Some of the country’s most promising young scientists, in Washington this week to be honored at the White House, offered some useful insights for policymakers about the nation’s science innovation ecosystem: 1) The United States has a lot going for it– fine universities and talented, curious and innovative people eager to bring about monumental transformations, 2) Government funding is critical– often the only source for basic research and 3) Scale back on item #2 and you compromise #1.
At a press roundtable today recipients of Presidential Early Career Awards for Scientists and Engineers (PECASE) were unanimous in saying a steady and consistent funding stream helps maintain the country’s brain power and world class R&D infrastructure. It also begins a process that can lead to successful commercialization of ideas and discoveries.
Michael Escuti, associate professor of electrical and computer engineering at North Carolina State University, affirmed that money he has received from the National Science Foundation has leveraged private capital and led to a small business startup. His has pioneered the development of liquid crystal “polarization gratings” which could have a wide array of applications from battlefield communications to advanced cameras.
Noah Cowan, associate professor of mechanical engineering at Johns Hopkins University, studies how animals process sensory information to control their movement and is leading innovative research in biologically inspired robotic systems. Even though the work might have commercial applications and could certainly have societal benefits such as disaster recovery to space exploration, he concedes that private companies are “not in the best position” to fund basic curiosity like his that could be the first steps toward transformational breakthroughs. His work is supported by the NSF as well.
That is not to say there are not better ways to federal design grants. With the help of both NSF and private grants, Lilianne Mujica-Parodi, assistant professor of biomedical engineering at Stony Brook University, is doing neurological research that integrates information from fields as varied as physics and economics.
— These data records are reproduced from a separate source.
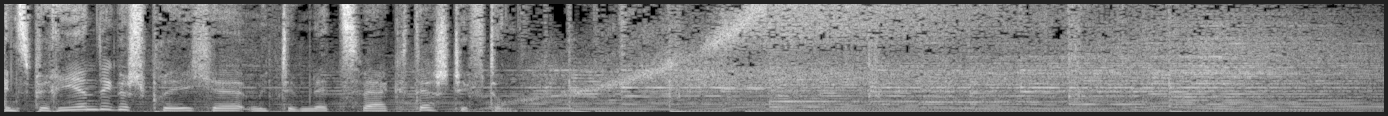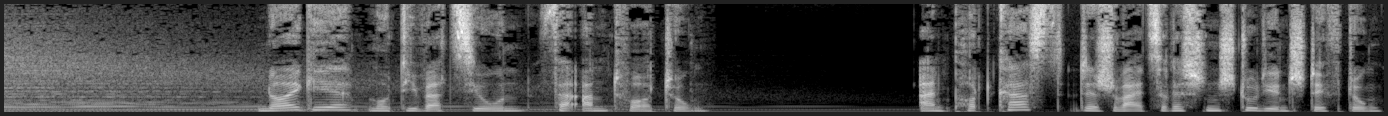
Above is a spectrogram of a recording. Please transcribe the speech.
Inspirierende Gespräche mit dem Netzwerk der Stiftung. Neugier, Motivation, Verantwortung. Ein Podcast der Schweizerischen Studienstiftung.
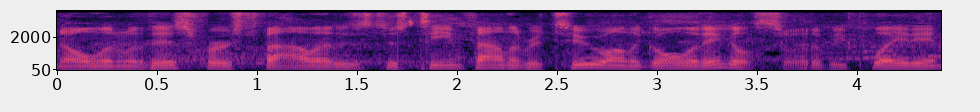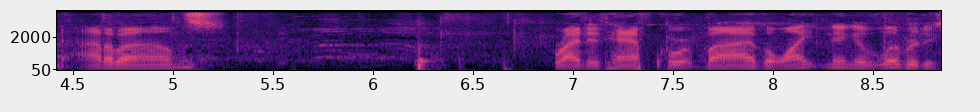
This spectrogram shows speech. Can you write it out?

She said one aspect of grants from business is that business likes “clear deliverables.” She cites the rapid completion of human genome project, once it moved toward the private sector, as an example of how the business model’s demand for clear milestones can advance research, development and commercialization is effective.
Dirk Englund, assistant professor of electrical engineering and applied physics at Columbia University, has seen this first-hand at the Defense Research Project Agency. He said that unlike Europe, “the United States is very good at keeping you thinking about milestones.” While this can create a more competitive and stressful research environment, he said it also enhances the energy and focus of the work. Englund is a leading researcher in the emerging fields of chip-based quantum optics and nanophotonics. His research addresses problems in communication, computation, sensing and efficient information technology.
Still, Mujica-Parodi cautioned that private money often has strings attached and public funding is essential for a lot of research.
“It might be tempting in this era of stringent budgets for industry to pick up more of the tab but there is a price to be paid. Private funding introduces a conflict of interest,” she said, adding that a country that cuts it public R&D today cannot be at the leading edge in the global economy of the future.
Chip-based quantum optics, liquid crystal “polarization gratings,” high definition imaging of the human brain and superconducting detectors aren’t the topics of chit chat at Washington fundraisers but the economic health of the country is. In discussions on how to chart the nation’s economic future, Washington needs to follow the advice of the country’s most talented scientific innovators.